One Internet user posted about their fondness for McMansions earlier this week in a City-Data.com forum:
I just love them.
The exception is if it’s a historic area/themed area, that I consider a bad thing.
I think it’s so cool when you’re driving around a plain jane area and then this gigantic flashy fancy suburban house pops out of knowhere and makes you look at it. I think it’s amazing when you as one homeowner can add so much niceness to a block.
If I become rich one day then I want to one day live in a McMansion in an average area. Most wealthy [suburban] areas have huge lots with very little tight-knitness & interaction; those type of areas are not my cup of tea.
I can’t tell if sarcasm is involved here or not but regardless, this is an uncommon statement. Some of the features that critics dislike, such as the size, gaudiness, and the wealth that is implied, are the very thing this poster likes. One might be able to praise larger houses or defend the need for more space but to publicly express that you like McMansions? The term itself has been given so many negative connotations in the last 13 years or so that it makes a statement of liking a rarity.

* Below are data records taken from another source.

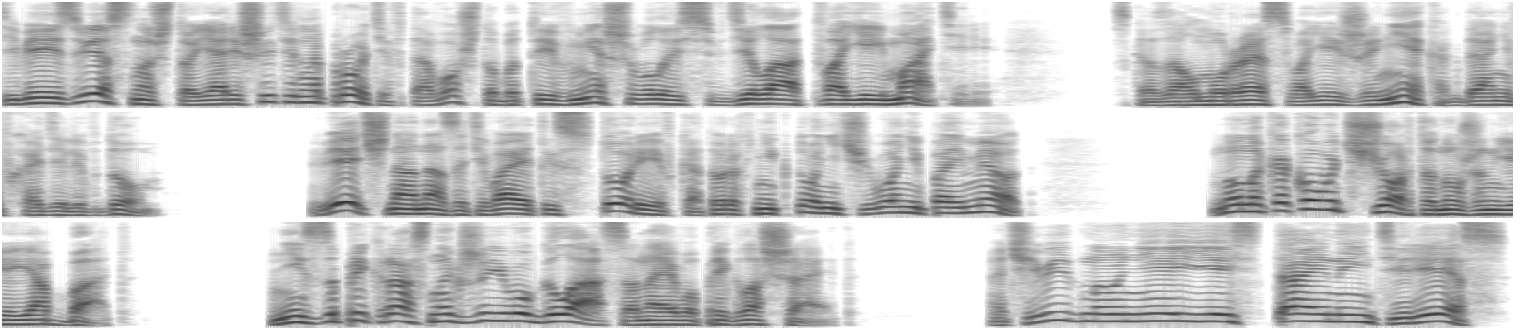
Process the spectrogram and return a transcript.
Тебе известно, что я решительно против того, чтобы ты вмешивалась в дела твоей матери», — сказал Муре своей жене, когда они входили в дом. «Вечно она затевает истории, в которых никто ничего не поймет. Но на какого черта нужен ей аббат? Не из-за прекрасных же его глаз она его приглашает. Очевидно, у ней есть тайный интерес.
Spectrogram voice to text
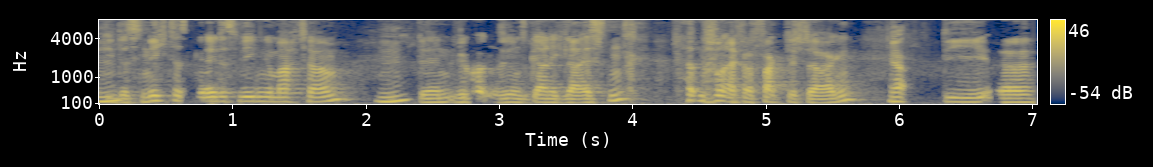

At the same time, this person also suggests two things they don’t like about McMansions:
1. McMansions in older, historic neighborhoods. This is one dimension of McMansions that is sometimes forgotten since such homes are often tied to suburban sprawl; teardowns can also be considered McMansions. I’m not sure exactly what it means to have a McMansion in an “average area” as this seems like it could be a teardown situation.
2. Neighborhoods of McMansions on big lots where neighbors don’t know each other. This is the opposite of an older neighborhood and is tied to ideas about McMansions being for wealthy people in sprawling areas.
Perhaps this post just reinforces the negative ideas about McMansions: even when defending the homes, the poster has to also say they don’t like all McMansions or all of their traits.